Give the lines again exactly as they appear, beginning at the one with "Everything said in the spectrogram below" and ending at the last line of the records.

───── Record excerpts

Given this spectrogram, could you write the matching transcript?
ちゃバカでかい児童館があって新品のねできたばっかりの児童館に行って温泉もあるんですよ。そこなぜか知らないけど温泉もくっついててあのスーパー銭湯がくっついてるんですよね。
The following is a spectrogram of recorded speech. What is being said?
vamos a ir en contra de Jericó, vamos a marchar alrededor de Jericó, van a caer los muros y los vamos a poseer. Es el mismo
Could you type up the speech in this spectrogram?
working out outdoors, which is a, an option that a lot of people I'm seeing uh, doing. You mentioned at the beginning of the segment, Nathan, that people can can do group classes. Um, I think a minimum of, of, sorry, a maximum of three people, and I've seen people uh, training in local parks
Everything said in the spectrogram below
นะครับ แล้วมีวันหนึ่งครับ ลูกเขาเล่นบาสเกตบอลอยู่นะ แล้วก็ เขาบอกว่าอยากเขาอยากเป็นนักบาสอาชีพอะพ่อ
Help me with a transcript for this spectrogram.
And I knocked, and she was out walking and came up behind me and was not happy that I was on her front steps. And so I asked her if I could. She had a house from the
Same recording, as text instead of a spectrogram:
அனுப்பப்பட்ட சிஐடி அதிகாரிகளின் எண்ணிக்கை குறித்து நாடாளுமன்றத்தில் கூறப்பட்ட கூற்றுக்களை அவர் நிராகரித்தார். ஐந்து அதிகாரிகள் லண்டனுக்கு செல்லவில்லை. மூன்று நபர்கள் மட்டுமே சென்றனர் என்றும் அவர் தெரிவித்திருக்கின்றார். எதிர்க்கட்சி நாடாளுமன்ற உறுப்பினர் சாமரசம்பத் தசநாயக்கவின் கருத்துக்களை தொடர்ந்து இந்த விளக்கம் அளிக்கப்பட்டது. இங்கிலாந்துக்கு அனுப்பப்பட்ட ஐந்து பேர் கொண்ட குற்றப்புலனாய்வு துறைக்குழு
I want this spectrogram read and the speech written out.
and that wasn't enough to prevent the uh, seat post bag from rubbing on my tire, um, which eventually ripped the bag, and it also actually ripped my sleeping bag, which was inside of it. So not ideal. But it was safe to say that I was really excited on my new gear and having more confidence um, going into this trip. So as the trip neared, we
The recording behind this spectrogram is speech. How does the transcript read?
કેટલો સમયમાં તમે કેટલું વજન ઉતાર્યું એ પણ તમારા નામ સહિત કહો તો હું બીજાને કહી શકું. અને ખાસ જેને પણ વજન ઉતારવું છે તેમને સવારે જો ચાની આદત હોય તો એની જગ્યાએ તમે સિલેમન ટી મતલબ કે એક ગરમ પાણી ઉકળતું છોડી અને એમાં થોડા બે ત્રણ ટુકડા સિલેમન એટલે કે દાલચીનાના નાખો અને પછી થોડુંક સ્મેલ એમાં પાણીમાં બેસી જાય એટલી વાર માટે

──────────

Solved problem:
Everything said in the spectrogram below
นะครับ แล้วมีวันหนึ่งครับ ลูกเขาเล่นบาสเกตบอลอยู่นะ แล้วก็ เขาบอกว่าอยากเขาอยากเป็นนักบาสอาชีพอะพ่อ
Help me with a transcript for this spectrogram.
And I knocked, and she was out walking and came up behind me and was not happy that I was on her front steps. And so I asked her if I could. She had a house from the
Same recording, as text instead of a spectrogram:
அனுப்பப்பட்ட சிஐடி அதிகாரிகளின் எண்ணிக்கை குறித்து நாடாளுமன்றத்தில் கூறப்பட்ட கூற்றுக்களை அவர் நிராகரித்தார். ஐந்து அதிகாரிகள் லண்டனுக்கு செல்லவில்லை. மூன்று நபர்கள் மட்டுமே சென்றனர் என்றும் அவர் தெரிவித்திருக்கின்றார். எதிர்க்கட்சி நாடாளுமன்ற உறுப்பினர் சாமரசம்பத் தசநாயக்கவின் கருத்துக்களை தொடர்ந்து இந்த விளக்கம் அளிக்கப்பட்டது. இங்கிலாந்துக்கு அனுப்பப்பட்ட ஐந்து பேர் கொண்ட குற்றப்புலனாய்வு துறைக்குழு
I want this spectrogram read and the speech written out.
and that wasn't enough to prevent the uh, seat post bag from rubbing on my tire, um, which eventually ripped the bag, and it also actually ripped my sleeping bag, which was inside of it. So not ideal. But it was safe to say that I was really excited on my new gear and having more confidence um, going into this trip. So as the trip neared, we
The recording behind this spectrogram is speech. How does the transcript read?
કેટલો સમયમાં તમે કેટલું વજન ઉતાર્યું એ પણ તમારા નામ સહિત કહો તો હું બીજાને કહી શકું. અને ખાસ જેને પણ વજન ઉતારવું છે તેમને સવારે જો ચાની આદત હોય તો એની જગ્યાએ તમે સિલેમન ટી મતલબ કે એક ગરમ પાણી ઉકળતું છોડી અને એમાં થોડા બે ત્રણ ટુકડા સિલેમન એટલે કે દાલચીનાના નાખો અને પછી થોડુંક સ્મેલ એમાં પાણીમાં બેસી જાય એટલી વાર માટે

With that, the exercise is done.